CRI (color rendering index) describes how “full spectrum” a light is and is typically only used for white LEDs. This scale maxes out at 100. “High CRI” means that a light is producing an abundance of each color within the visible spectrum and therefore “renders” objects illuminated by the light as the color that they would appear under full daylight (which is 100 CRI). High CRI may sound more appealing, but there are instances where low CRI can be more desirable, since low CRI phosphors can be more efficient at producing light and run cooler (due to Stoke’s shift). What “high CRI” typically translates to is more red and cyan than “low CRI.” Not all light is created equal. Here’s some help on this topic.
CCT (correlated color temperature) is a measure of how “warm” or “cool” a light source appears. The scale represents the appearance of a glowing object at different temperatures, measured in the temperature scale of Kelvin (a scale commonly used in physics and chemistry, abbreviated as ‘K’). For instance, if you were to place an iron rod within a furnace and heat it to 2700K its glow would have the same appearance as a 2700K lamp. Higher Kelvin lights produce more blue and lower Kelvin lights produce more yellow, orange, and red.

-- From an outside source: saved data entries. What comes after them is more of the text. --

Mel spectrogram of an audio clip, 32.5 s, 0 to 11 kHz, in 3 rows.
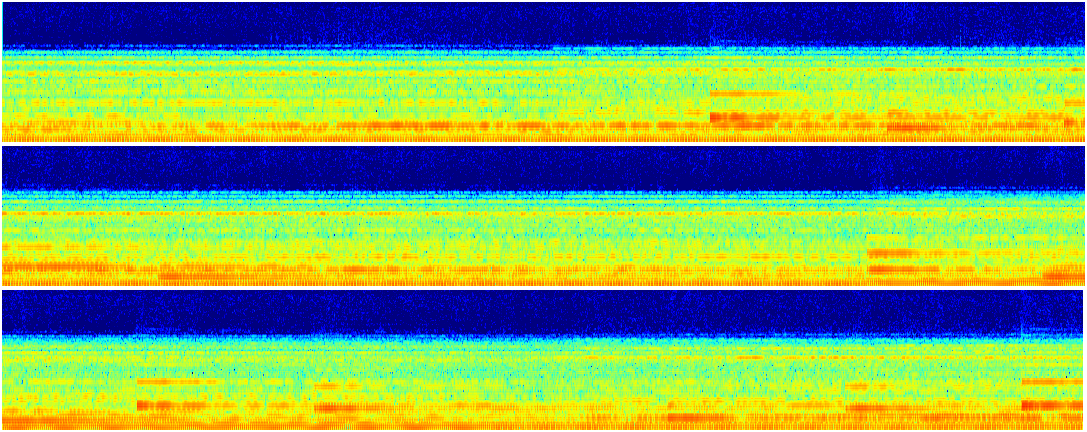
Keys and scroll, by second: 3.2 ctrl+z, 10.9 space, 17.7 space, 30.3 ctrl+c, 30.5 ctrl+v.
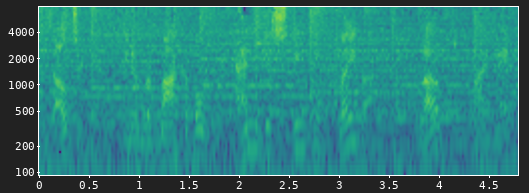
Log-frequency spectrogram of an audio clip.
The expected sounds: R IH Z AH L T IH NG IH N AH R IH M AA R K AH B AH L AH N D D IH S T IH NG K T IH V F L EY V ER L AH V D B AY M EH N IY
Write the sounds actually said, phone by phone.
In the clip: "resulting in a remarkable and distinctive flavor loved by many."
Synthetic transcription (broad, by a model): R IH Z AH L T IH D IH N AH R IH M AA R K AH B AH L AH N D D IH S T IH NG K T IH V F L EY V ER L AH V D B AY M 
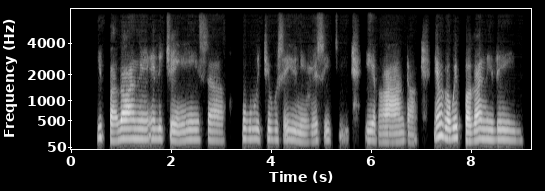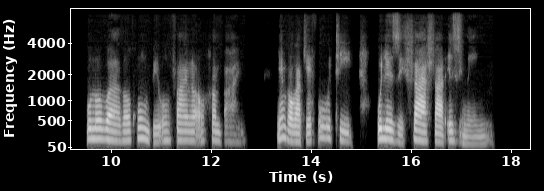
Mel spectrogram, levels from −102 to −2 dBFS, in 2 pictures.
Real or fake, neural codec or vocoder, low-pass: fake; codec, 16 kHz, 1.1 kbps, Voila-Tokenizer; 7.2 kHz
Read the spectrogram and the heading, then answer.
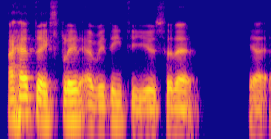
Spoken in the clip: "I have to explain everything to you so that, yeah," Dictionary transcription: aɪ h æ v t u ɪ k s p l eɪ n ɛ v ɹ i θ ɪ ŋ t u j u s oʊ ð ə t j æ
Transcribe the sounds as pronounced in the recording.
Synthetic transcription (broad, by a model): aɪ h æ f t u ɪ k s p l eɪ n ɛ v ɹ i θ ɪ ŋ t u j u s oʊ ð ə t j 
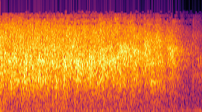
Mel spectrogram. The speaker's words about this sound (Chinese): 就鼓掌的话就要么就用力嘛，不要鼓那个，看人看人家没有鼓掌，哎呦怎么又说起来了，连这个鼓掌都不肯布施，那当什么佛呢？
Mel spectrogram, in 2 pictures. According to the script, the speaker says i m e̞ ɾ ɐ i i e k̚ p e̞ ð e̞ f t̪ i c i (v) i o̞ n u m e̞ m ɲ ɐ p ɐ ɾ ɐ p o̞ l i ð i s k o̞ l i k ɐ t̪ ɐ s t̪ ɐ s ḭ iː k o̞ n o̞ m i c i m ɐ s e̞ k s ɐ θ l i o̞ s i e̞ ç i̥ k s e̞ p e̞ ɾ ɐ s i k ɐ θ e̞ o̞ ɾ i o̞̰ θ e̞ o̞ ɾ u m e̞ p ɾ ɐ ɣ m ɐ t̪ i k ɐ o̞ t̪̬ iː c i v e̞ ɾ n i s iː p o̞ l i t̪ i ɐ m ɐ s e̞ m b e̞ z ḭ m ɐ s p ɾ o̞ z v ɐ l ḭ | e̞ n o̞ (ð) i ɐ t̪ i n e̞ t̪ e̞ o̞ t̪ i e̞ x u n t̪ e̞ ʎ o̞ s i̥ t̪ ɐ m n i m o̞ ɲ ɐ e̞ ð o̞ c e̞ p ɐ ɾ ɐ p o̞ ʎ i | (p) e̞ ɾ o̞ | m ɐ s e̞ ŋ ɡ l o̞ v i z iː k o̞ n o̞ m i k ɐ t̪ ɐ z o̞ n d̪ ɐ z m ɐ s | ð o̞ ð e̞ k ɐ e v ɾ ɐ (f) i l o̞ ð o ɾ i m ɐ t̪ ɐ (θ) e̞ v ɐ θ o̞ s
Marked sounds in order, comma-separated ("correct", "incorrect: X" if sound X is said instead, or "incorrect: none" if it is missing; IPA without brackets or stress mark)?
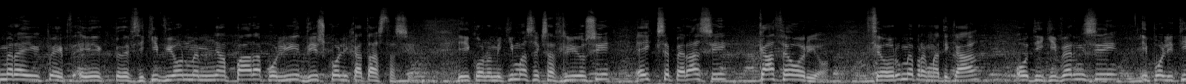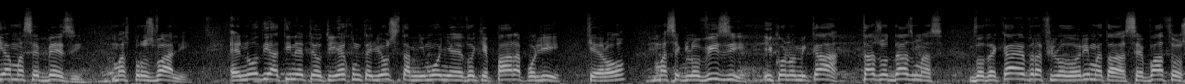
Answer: correct, correct, incorrect: c, correct, incorrect: s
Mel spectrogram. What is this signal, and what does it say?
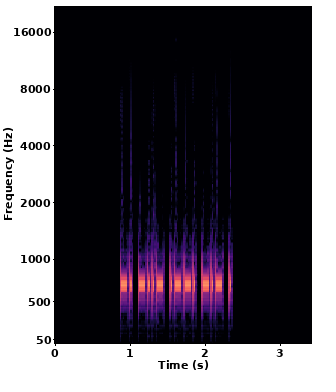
Morse code, heard as a keyed tone, about 40 wpm, 700 Hz. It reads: NXPKE
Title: Code Groups - 5 Letters - 40wpm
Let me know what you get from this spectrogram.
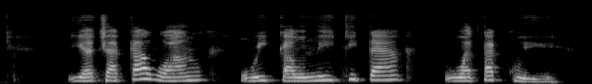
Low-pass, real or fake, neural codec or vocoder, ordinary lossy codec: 10.8 kHz; fake; codec, 32 kHz, 1.9 kbps, SNAC; MP3, 64 kbps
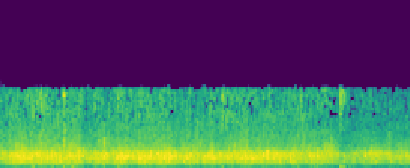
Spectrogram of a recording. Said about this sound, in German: Und ich finde, wir können ihm mal einen Applaus nochmal geben.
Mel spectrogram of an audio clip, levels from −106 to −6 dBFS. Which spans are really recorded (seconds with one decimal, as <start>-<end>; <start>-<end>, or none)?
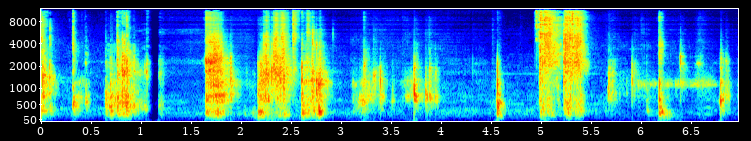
0.0-1.0; 4.6-5.7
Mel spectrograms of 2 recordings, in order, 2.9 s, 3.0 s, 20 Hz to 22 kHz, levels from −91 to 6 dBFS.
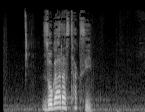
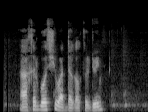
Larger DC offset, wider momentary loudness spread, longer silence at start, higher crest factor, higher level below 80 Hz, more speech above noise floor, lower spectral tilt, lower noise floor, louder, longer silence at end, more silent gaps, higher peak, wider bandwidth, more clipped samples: neither; first, 21 LU vs 6 LU; about the same, 0.5 s vs 0.4 s; about the same, 20 dB vs 18 dB; first, -52 dBFS vs -58 dBFS; first, 34 dB vs 26 dB; about the same, -6 dB/octave vs -5 dB/octave; about the same, -50 dBFS vs -48 dBFS; first, -18 LUFS vs -23 LUFS; first, 1.05 s vs 0.45 s; neither; first, -2 dBFS vs -6 dBFS; first, 15.5 kHz vs 11 kHz; neither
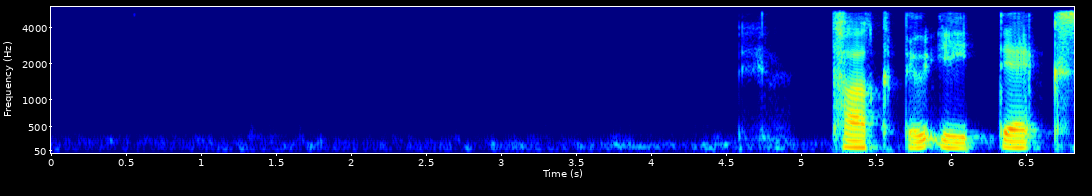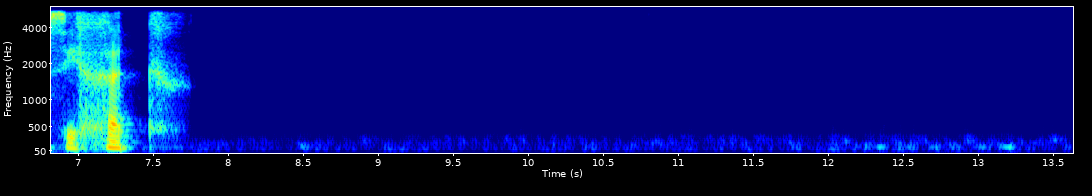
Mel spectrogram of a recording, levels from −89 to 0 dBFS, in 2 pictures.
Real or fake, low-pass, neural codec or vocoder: fake; 5.4 kHz; codec, 24 kHz, 0.9 kbps, WavTokenizer, small release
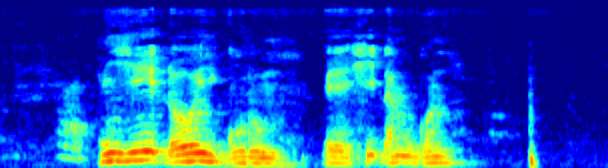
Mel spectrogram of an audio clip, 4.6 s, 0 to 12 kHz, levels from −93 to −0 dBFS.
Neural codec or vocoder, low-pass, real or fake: none; 9.9 kHz; real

One of the many significant advantages of LEDs is that they offer greater control in light concentration and directionality. As growers, we need to care about providing light to as much of our plants as possible to increase whole plant photosynthesis. There are two ways that achieve that and which you choose will depend on your particular situation and crop.
The first way to get light deep into your canopy is to have a very concentrated light beam. This is achieved by tightly packing your diodes together and by using reflectors and lenses to direct the light. The other way, which may seem initially counterintuitive, is to provide multiple sources of very diffuse light. By allowing the light to be cast at many angles on the plant, deep canopy penetration can also be achieved.
These different approaches, or some compromise in between, all affect how much area your grow light can effectively cover – its footprint. Make sure that you have measured your grow space and that the lights you are looking at can properly cover that area.
Buy from a company that stands by their product and will guarantee that it will work for years to come.
The cooler an LED stays the longer it will last and the higher its efficiency will be. Most LED manufacturers recommend operating temperatures below 850C (1850F). To achieve this, there are two broad categories of heat management:
- Active cooling – As the name implies, this involves expending energy to reduce a light’s temperature. Fans blowing over a heat sink is the most common method. Liquid cooling is another method that due to the high heat capacity of water has gained an avid following within the computing and lighting community. It’s also how your car’s engine cools! Learn more about this technique here. Quality manufacturers have safe guards put into place that, in the unlikely event of a malfunction, protect the LEDs from overheating and turn off the light.
- Passive cooling – This method doesn’t require energy to cool but can have higher upfront costs and heavier final product weight. Factors that go into a high quality heatsink include material (e.g., aluminum), shape (e.g., pin fin), anodization, and production process (e.g., extrusion, cold forging, etc.).
Total Cost of Ownership
If you plan on using your light for a while, LEDs are a better deal than HID. High-end LEDs are more efficient than HID and have far more ability to provide a specific, tailored spectrum. Lower energy consumption is not only good for you, but it’s good for the environment. Don’t forget, too, the cost and hassle associated with changing bulbs for HID fixtures every year to six months. A good LED light will last you many years, maintenance free. If that wasn’t enough, you also don’t have to feel guilty about using a light that contains mercury and other toxic heavy metals like those contained in HID and fluorescent.